Sunday, 9 December 2012

The Lighthouse

Reading: Umbrella by Will Self
Listening to: "Bedroom Hymns" by Florence + the Machine
Outside: Don't know, actually... I haven't been outside all day (today, I write!)

I have recently finished reading one of the best works of literary fiction that I've ever read. It was one of a tall stack of books, an early Christmas and birthday gift from my friend/neighbour/sister-in-law and her family (bless their cotton socks). The world inside a 184-page book is indeed vast.

The Lighthouse by Alison Moore
longlisted for The Man Booker Prize 2012, like the cover says!
When you hold this slim little book in your hand, you think: what is this? A chapbook? A vignette? A stage play? A pamphlet? You stand at your desk at work, or sit in your car on the school run, or wait your turn at the dental office, with nothing between you and the world but this little book. It's just so puny, you think. But then you read the blurb at the back of the book, and you turn it back over and size up the cover's lighthouse as it towers over you, you can't help but read it. I couldn't, anyway.
The stripped-down language and the simultaneously annoying but vulnerable protagonist really capture you - you find yourself wanting to reach in and shake Futh's shoulders, make him see sense. The symbolism in this book is hard to miss. I thought I could stay one step ahead of the story; I read this like a writer, trying to anticipate what would happen next - I was wrong.
It reminded me of the lighthouses my mom used to collect when I was a kid. We had kitchen shelves lined with figurine lighthouses from the Carolinas: each with its own design and story. They boasted spirals and stripes, chess-board and half-and-half, and their dual purpose: to welcome and to warn.
Cape Hatteras Lighthouse, North Carolina. The figurine in our kitchen was much, much smaller.
(Photo from here.)
 Masterful storytelling exists not in the graphic violence, sex or horror of a story; it whispers to you, soft and low, about the unspeakable needs of the heart. I encourage you to read this book.  The Lighthouse is masterful storytelling.
Happy Sunday, everyone!
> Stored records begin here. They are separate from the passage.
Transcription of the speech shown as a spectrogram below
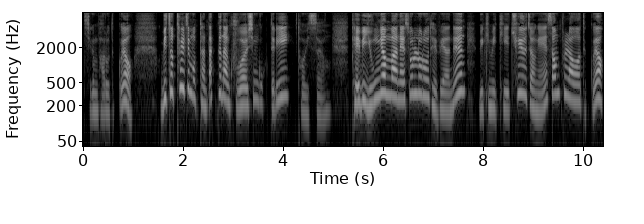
지금 바로 듣고요. 미처 틀지 못한 따끈한 9월 신곡들이 더 있어요. 데뷔 6년 만에 솔로로 데뷔하는 위키미키 최유정의 Sunflower 듣고요.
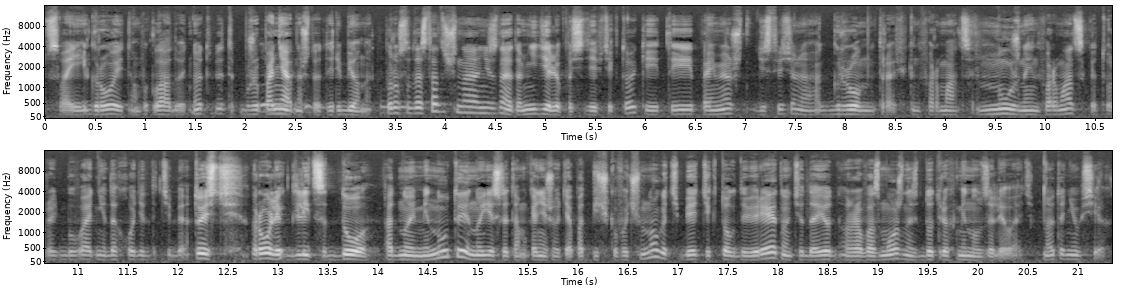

  1. Kizmet! This book is next on my audio list (but only half through my current choice). Wooo hooo! Even MORE eager to "read" it now!

    1. You will really like it, Lil - it is strangely addictive! :)